Once again we see the sharp dichotomy between the favela and the asphalt in the way we know that for the local, black resident, it is impossible to take part in funk, the principal cultural creation of the favelas, despite being born part of the funk movement. In contrast are the parties that take place elsewhere in the city, principally in Centro or in the South Zone: places of privilege and of the privileged, who enjoy the beat and essentialize and stereotype the hard and resistant reality of the favelas. In order to create their sets, these parties use decorations to exhibit characteristics of the poverty and challenges of favela residents.
The famous maxim is: ‘It is the sound of the black person, of the favela resident, but when it plays no one keeps still.’ What is the point of funk, if not for the funkeiro? How can the parties run by white elite producers be funk, while favela residents cannot promote their parties, inside the favela for the favela? The same racism that kills the young, poor, black favela resident, judging him to be a ‘bandit,’ also prevents all young people from developing and constructing their own ancestral cultural identity. As the funk dancer Cebolinha said: “Funk is not only a product of the market, it saves lives.” Through the rhythm, young people gain an elevated sense of self-esteem, and can develop in different areas within this world, as producers, MCs, DJs, dancers, sound technicians, photographers and filmmakers among other roles.
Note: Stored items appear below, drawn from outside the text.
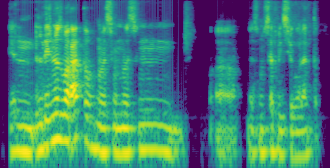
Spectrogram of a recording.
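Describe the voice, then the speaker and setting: With a Mexican accent, a man speaks at medium pitch and is somewhat breathy. His pitch variation is ordinary. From Mexico. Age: 30s. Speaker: e-commerce manager. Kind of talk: casual chat.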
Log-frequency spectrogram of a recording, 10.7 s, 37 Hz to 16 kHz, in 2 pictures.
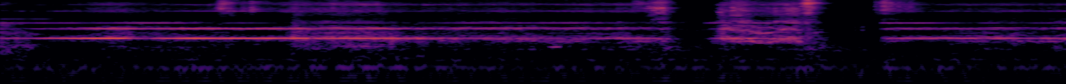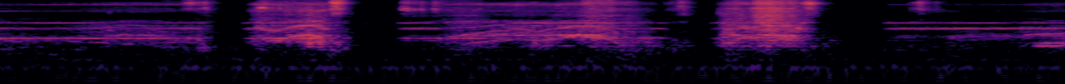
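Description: Faint steady high whine and several short bursts of motor and gear noise from a Panda Hobby Tetra K1 mini RC crawler as it crawls under throttle.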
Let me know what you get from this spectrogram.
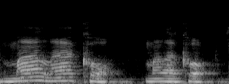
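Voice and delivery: малако said slowly as malakO, stress on the last о, earlier о's reduced to а; careful slow малако for students to repeat; slow teaching model. Shown as a demonstration. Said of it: "калимаи малако".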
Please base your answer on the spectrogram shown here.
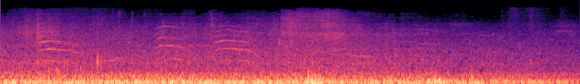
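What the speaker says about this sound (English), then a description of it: "A little noisy on the boat." Steady low rumble of a water taxi motoring across the harbor at Valdez, Alaska, with constant wind buffeting and a few faint high chirps over the engine drone.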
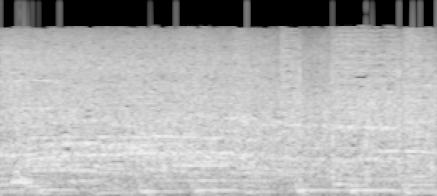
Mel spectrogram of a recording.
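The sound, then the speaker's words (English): A train loaded with prizes on its cars pulls into a train depot with a loud, steady mechanical rumble, hissing and clattering broadly while low engine tones shift up and down; no voices are heard. “prizes delivered to our train depot by the Price is Right train. And here she comes now, loaded with prizes.”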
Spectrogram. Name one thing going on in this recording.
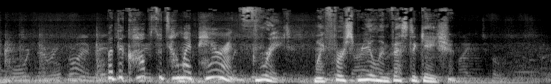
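A young man speaks with animation, close by.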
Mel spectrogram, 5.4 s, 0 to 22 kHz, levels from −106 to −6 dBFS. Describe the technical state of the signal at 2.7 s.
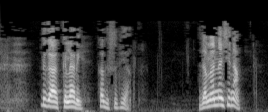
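At 2.7 s, like everywhere else, the speech carries WMA compression, likely at around 32 kbps: nothing above 10 kHz, and a washy, ringing hiss breathing with it.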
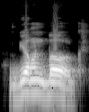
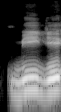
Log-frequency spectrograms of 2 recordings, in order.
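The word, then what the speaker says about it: Boje: उसी तरह निकी बॉय south Africa के क्रिकेटर तो उनकी स्पेलिंग भी बी ओ जे ईच है। लेकिन वो बोजे नहीं है। बोय है।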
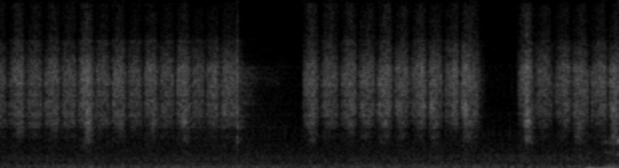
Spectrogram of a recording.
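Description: A small sander works gently over a part from an ICM Model T ambulance kit, giving soft rhythmic rubbing strokes up close with a short pause midway, and no talk.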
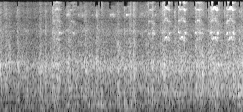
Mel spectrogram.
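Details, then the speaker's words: Model railway coaches rolling on the Shedley Wood layout: faint high-pitched squeaks over light rolling clatter; owner suspects brake blocks rubbing against the wheels, and it was later made quieter. "Oh, I think that noise is getting on my nerves now. So I'm going to change the coaches, I think."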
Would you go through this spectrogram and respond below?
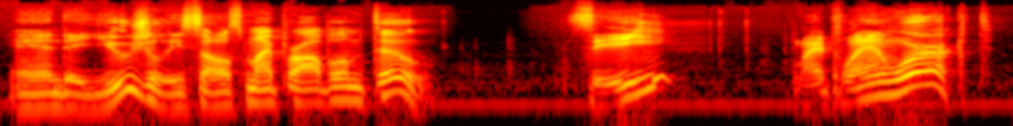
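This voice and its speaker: A man playing an excitable, blunt, goofy animal adventurer in a theatrical comic audio drama. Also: fairly low pitch, slow, heavily acted. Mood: chatty. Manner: theatrical, easily outraged, comic. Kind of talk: audio drama cartoon acting. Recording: music behind the voice.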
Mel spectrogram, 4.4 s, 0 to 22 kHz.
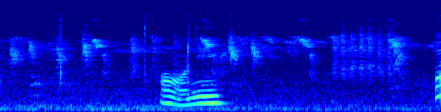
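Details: Hand-tame pet common hill myna let out to fly in its bird room on a November 18 morning. It gives one loud, voice-like, harmonic utterance that dips and then rises, with faint high chirps and twitters around it.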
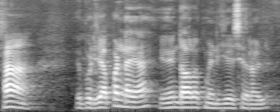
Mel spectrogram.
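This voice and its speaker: A man's voice: a little high, fairly even intonation, fast, darkish tone, dull audio. A man teaching a group, constantly quizzing his listeners with rhetorical questions. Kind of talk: interactive teaching talk.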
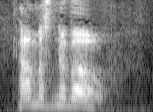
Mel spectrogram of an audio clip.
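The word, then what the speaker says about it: Thomas Nepveu: Thomas Navo. Navo. Forgot the P is silent.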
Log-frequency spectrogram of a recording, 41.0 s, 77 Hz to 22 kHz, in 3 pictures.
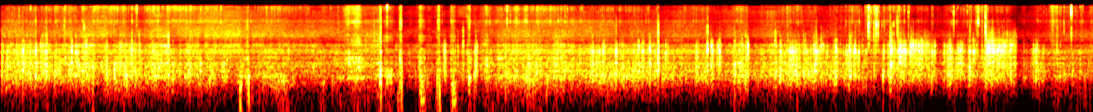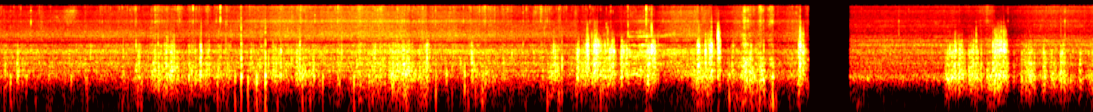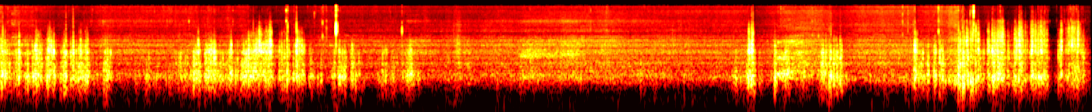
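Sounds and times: blizzard wind gusting: 0.0 - 23.8
crackles and ticks: 0.0 - 23.8, 24.9 - 33.3, 38.6 - 40.9.

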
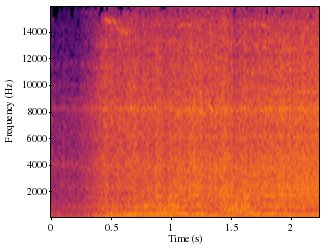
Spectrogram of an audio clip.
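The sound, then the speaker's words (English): A Jeep Grand Wagoneer luxury SUV engine revs up and holds a steady, throaty roar, its pitch climbing slightly over a couple of seconds, loud with no voices. “Her new Jeep Grand Wagoneer is at the top of the luxury SUV food chain.”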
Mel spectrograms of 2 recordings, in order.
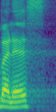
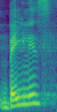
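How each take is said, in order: First: The name is said with French sounds. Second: The name is said with English sounds. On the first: The speaker calls it right. "Classique, comme ça se prononce" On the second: The speaker calls it wrong. "Si c'est Baileys, par contre, ça me plaira pas"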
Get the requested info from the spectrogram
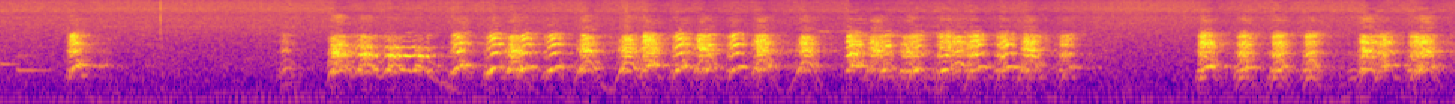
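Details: Dog fight: a lone dog takes on two male dogs. Silence at first, one early bark, then from about two seconds a rapid, harsh volley of barks. A short pause comes near eight seconds before fresh bursts.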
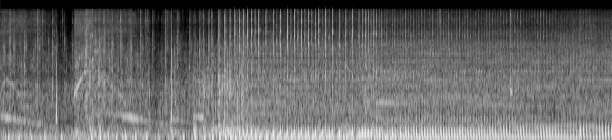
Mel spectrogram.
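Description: A new portable generator's engine is pull-started with a few rapid cranking attempts, then catches and settles into a loud, steady running drone that continues close by.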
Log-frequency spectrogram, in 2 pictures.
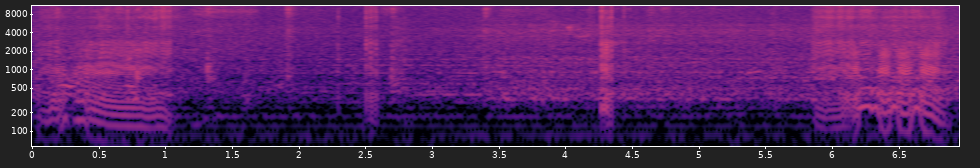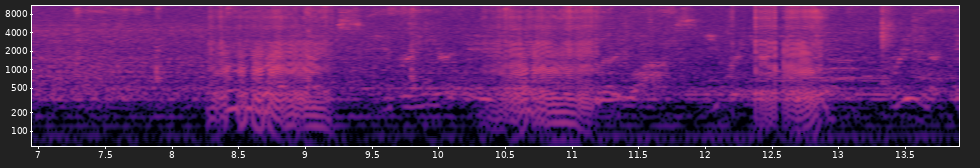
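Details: Snoring from a sleeping person: irregular rough, rattling breathing noises in bursts roughly every two seconds.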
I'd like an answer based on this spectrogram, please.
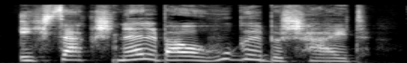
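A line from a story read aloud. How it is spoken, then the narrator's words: Calling out. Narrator (German): ruft Caro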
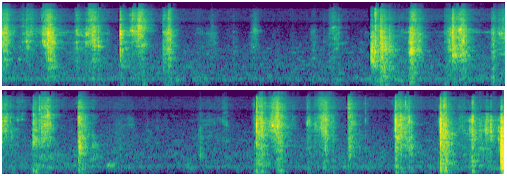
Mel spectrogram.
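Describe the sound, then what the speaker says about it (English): Tarot cards are shuffled in repeated quick riffling bursts with short pauses between, close and crisp in a quiet room. "Have a little shuffle."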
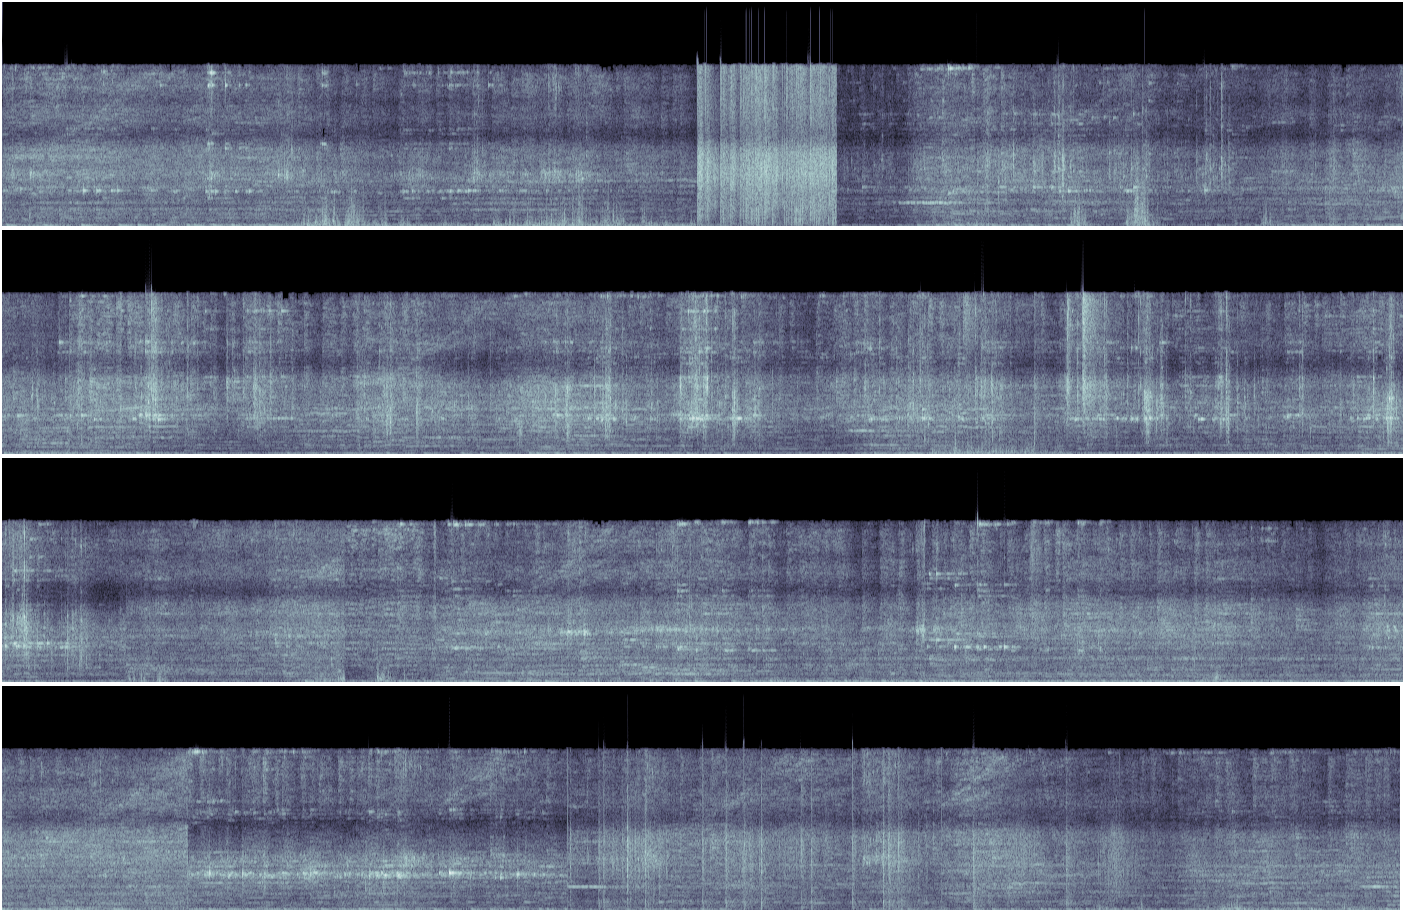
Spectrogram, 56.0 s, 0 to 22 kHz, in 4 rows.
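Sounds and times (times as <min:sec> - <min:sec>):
drums gongs and cymbals rhythm: 0:00.0 - 0:56.0.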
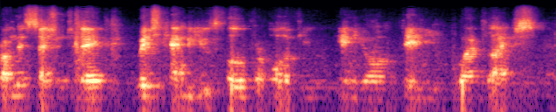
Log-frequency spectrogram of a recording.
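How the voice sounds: In a bright, sharp tone, a man speaks at a moderate pace with ordinary pitch variation.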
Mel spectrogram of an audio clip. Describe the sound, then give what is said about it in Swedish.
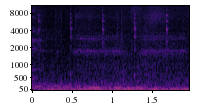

Some examples of the cultural potential in the favelas are the residents of Jacarezinho who responded to the abandonment of the community by deciding to create something themselves. Léo Lima, who grew up in Azul (the upper part of Jacarezinho), is a photographer, student of pedagogy and representative of the Coletivo Cafuné na Laje, an independent art education movement in Rio that uses art and technology in an organic process of exchange between individuals. The photographs of Léo Lima are a great success among children and all the residents of surrounding areas; they bring all the delicacy and nuance of the dreams of children, and recall homes, laughter and happy moments in the favela.
Launched by Júlio Cesar, widely known as Júlio Moda, the Jacaré is Fashion agency showcases talent from the favelas and suburbs of Rio to the world. The initiative seeks to empower young people through fashion and reduce the distance between the periphery and the fashion world. Júlio is the nephew of the centenarian Tia Dorinha, known for being the last rezadeira in Jacarezinho and for looking after many children while their mothers were working, even though she did not have children herself.
To live in Jaca means to sit in the doorway of the house, on the edge of the Jacaré river, to place a laptop on your knees and enjoy funk in the breeze of the afternoon. This is an image of the ideal place; if we could stay in the doorway of the house, without running the risk of a stray bullet coming from armed conflict provoked by the public security Military Police, the UPP; if the river were not polluted due to the lack of sewage treatment; if the door of my house was not in a narrow alley where other people need to pass by; and if my house had electricity.
Jacarezinho is resistance!
Raised in Maré and Jacarezinho, Diana Anastácia is a black favela resident, funkeira, philosophy student at the State University of Rio de Janeiro (UERJ), and cultural producer in Fortaleceu Produções.